Getting the great offer is only the beginning. Holding onto it is another thing entirely.
In fact, it’s so difficult that the current failure rate for real estate contracts is nearly 30 percent.
Most offers are contingent on a professional home inspection that scrutinizes every system from roof to cellar. The results of inspections can be brutal and can even scuttle your transaction.
How many houses can stand up to a three-hour going over?
Yours can – not that an inspector won’t find Something to quibble at – there are no perfect houses. But if you follow the 10-tip blueprint below, you have an excellent chance of getting through it unscathed.
But first, what about a pre-inspection – hiring an inspector before you list your home?
It’s an excellent idea, especially if you plan to rectify any deficits. But if you don’t, you will have to disclose them to your future buyer. Also, while all inspectors will find obvious, major issues, there is no guarantee that your pre-inspection will find exactly the same things the buyer’s inspector does. So while pre-inspection is a good idea, it is not a guarantee that you will not be faced with a repair addendum.
For the best possible outcome of a home inspection:
1. known home repair needs
Repair the things you know are broken or not operating well. If you are handy, you can correct minor things yourself, which means you won’t need to pay as much to professional contractors later when there is a buyer in the picture.
2. check your heating and cooling systems

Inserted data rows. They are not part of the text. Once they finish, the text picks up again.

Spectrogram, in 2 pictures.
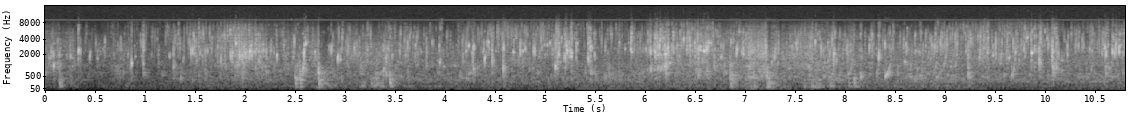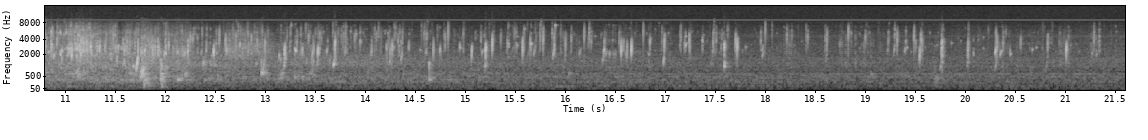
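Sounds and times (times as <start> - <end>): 
paddle churning thick fermenting soy sauce mash in Japan: 0.0 - 13.8
carbon dioxide bubbles fizzing and popping in fermenting soy mash: 0.0 - 21.5.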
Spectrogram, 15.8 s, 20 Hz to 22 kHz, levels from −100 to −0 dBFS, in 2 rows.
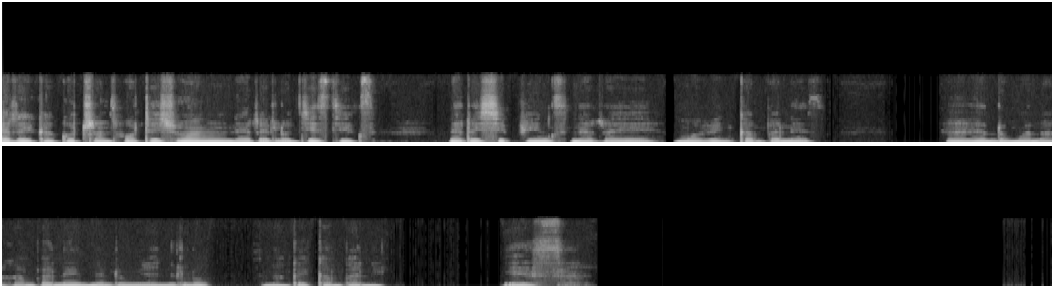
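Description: Speech, encoded throughout with 4-bit ADPCM compression at about 88 kbps, which points to a sample rate near 22 kHz. Each loud stretch carries a gritty hiss that tracks its level, sharp onsets distort, and nothing is heard above 10.6 kHz.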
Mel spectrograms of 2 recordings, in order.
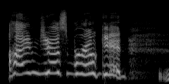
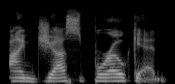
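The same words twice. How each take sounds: First: Much higher, slow, stretched mock of "I'm just broken"; sing-song high mockery of the sappy dad line; mock high repeat. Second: Said in the usual way. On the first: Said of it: "He says". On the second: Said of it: "And he says".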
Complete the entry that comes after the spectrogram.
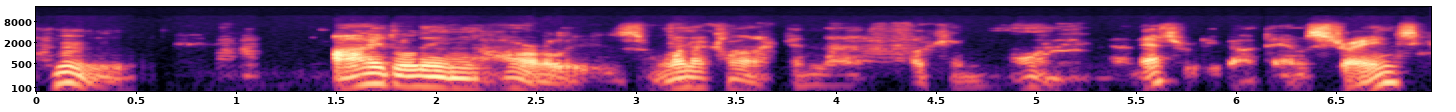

Heating and cooling system problems are common. Have the furnace and A/C serviced and inspected, filters changed out. Have the chimney cleaned and inspected. Make sure the electrical panel is not housing any fun DIY connections.
3. check the Water heater
Check the water heater for rust and leaks and ensure it is strapped top and bottom.
4. garage door function
Ensure your garage door opens and closes as it should and that the floor sensors are properly placed and operating.
5. problems in the crawlspace
Survey your crawlspace for cracks in the concrete perimeter (fill with epoxy sealer), puddled water, mold, mice, leaky pipes, loose electrical wiring, or holes in the foundation screens. Ensure the vapor barrier is covering the entire floor of the crawl. Tack up any insulation that has fallen down.
6. problems in the attic
Survey your attic for mold, wet sheathing, loose electrical lines or exposed junctions, exhaust ducts that have fallen away from vents.
7. electrical and plumbing issues
Ensure that your bathroom and kitchen outlets are grounded and protected by GFCIs, faucets are leak free and that any clogs or slow drains are cleared.
8. check the roof and gutters
Clean your gutters and check your roof for missing shingles or flashing. Treat any moss. If there is a lot of moss, consider hiring a moss removal company. To decide whether your roof needs more than just cleaning, check out our article: Is Your Roof Toast? for guidance.
9. check the integrity of the exterior
Make sure the home’s exterior is well-painted and caulked where needed and that weather stripping is present in doors and windows, including the garage door. If you notice that your double pane window or slider seems cloudy even after a thorough cleaning, it may be that the internal seal has failed. A pane replacement is less expensive than replacing the entire unit.
10. check the health of your siding at ground level
Check your siding at the bottom for flaking paint, recessed nails or cracking – these are signs of rot. In most cases, the affected run/portions can be replaced without disturbing the rest.
Many of the circumstances you will find are easy fixes – something a handyman can do. Others – like a roof or a drainage issue in the crawlspace – may call for more expertise.
Important: It is not required that you repair anything, but knowing the condition of your home will give you crucial leverage in negotiating with your future buyer.